1. Make sure you wrap your wrist and the surrounding area.

When you wrap a sprained wrist, you shouldn’t just wrap the wrist itself. In order to provide the right stabilization, you should wrap your bandage above and below the joint. That includes the lower forearm and the hand.

2. Start at the forearm.

Begin your wrap at the lower part of your forearm and work your way down to the wrist and hand.

3. Overlap your bandage.

As you work, make sure you overlap each layer of the bandage by about 50 percent. This should help with stability, preventing the bandage from becoming too loose or coming undone.

4. Make figure-eight patterns around the joint.

After wrapping a layer of the bandage across your hand, around your thumb, you should work your way back up again. Wrap up toward your lower forearm using figure-eight patterns around your wrist. Once you reach the lower forearm, wrap back down again toward the hand. The figure-eight method should help to create stability.

5. Fasten your bandage.

Once you reach the end of your bandage, you’ll need to secure it. Some bandages are self-adhesive, while others come with fasteners included.

Make sure you don’t feel any numbness or tingling in your hand or wrist after finishing. If you do, it may be a sign that the wrap is too tight. Your bandage should fit snugly, but it shouldn’t restrict blood flow.

After you’ve secured your injury, visit a UPMC Urgent Care location near you to have it fully examined.

Key Points to Remember When Wrapping a Sprain

Keep these important tips in mind when wrapping a wrist sprain:

  • Check to make sure you can move your fingers comfortably. If you find the wrap is too tight and causes your fingers to tingle or go numb, unwrap the bandage and start over.
  • Make sure the wrap is taut to provide support.
  • Wrap above and below the joint.
  • Keep the wrist wrapped for a few days, rewrapping it if the bandage gets too loose or too tight.
  • Along with the bandage, you should rest your wrist as much as possible and ice it for 20 minutes two to three times a day.

Need more information? Read our guide to wrapping joint injuries.

When to See a Doctor

If your wrist does not seem to be healing after a few days of using a wrap, you may need to contact a doctor for treatment. You also should see a doctor if you experience:

  • Sudden numbness or tingling.
  • An increase in pain.
  • An increase in swelling.
  • Bruising or locking in your wrist.

For more information, contact your nearest UPMC Urgent Care location.

How to Wrap an Ankle Sprain

Ankle sprains also can be painful and limit your mobility.

As with wrist sprains, wrapping an ankle sprain can help lessen damage to the surrounding tissue. It can reduce swelling and provide support to the injured joint.

You will need the same supplies as for a wrist sprain: an elastic bandage, scissors, soap and water, and a fastener.
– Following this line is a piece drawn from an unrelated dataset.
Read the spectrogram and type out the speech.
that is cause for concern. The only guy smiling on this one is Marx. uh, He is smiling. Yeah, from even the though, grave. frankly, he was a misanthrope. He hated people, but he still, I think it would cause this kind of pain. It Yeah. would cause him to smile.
To wrap your ankle sprain:

  • Begin your wrap several inches above the injured ankle. 

  • Start your wrap on the inside of the leg and make two wraps around the ankle for stability. 

  • Wrap your bandage above and below the joint. 

  • Continue wrapping around the foot and ankle in a figure-eight pattern. 

  • Use Velcro or a fastener at the end to stabilize your wrap. 

RELATED: Recovery Time for Sprains and Strains

After securing your injury, you should visit a nearby UPMC Urgent Care facility for further evaluation. For more information, contact your nearest UPMC Urgent Care location.

Editor's Note: This article was originally published on , and was last reviewed on .

About Urgent Care

Sometimes you need care right away, with no time to wait for an appointment. That’s where UPMC Urgent Care comes in. We offer prompt treatment for illnesses and injuries seven days a week, with no appointment necessary. With locations throughout Pennsylvania and Maryland, you can find immediate care close to you – even if your doctor’s office is closed. Our services include treatment for minor injuries and illnesses, physicals, prescription filling, and flu shots and immunizations. Wait times for minor injuries and illnesses are usually shorter than the Emergency Department, and we accept most major insurance. Visit our website to find a location close to you.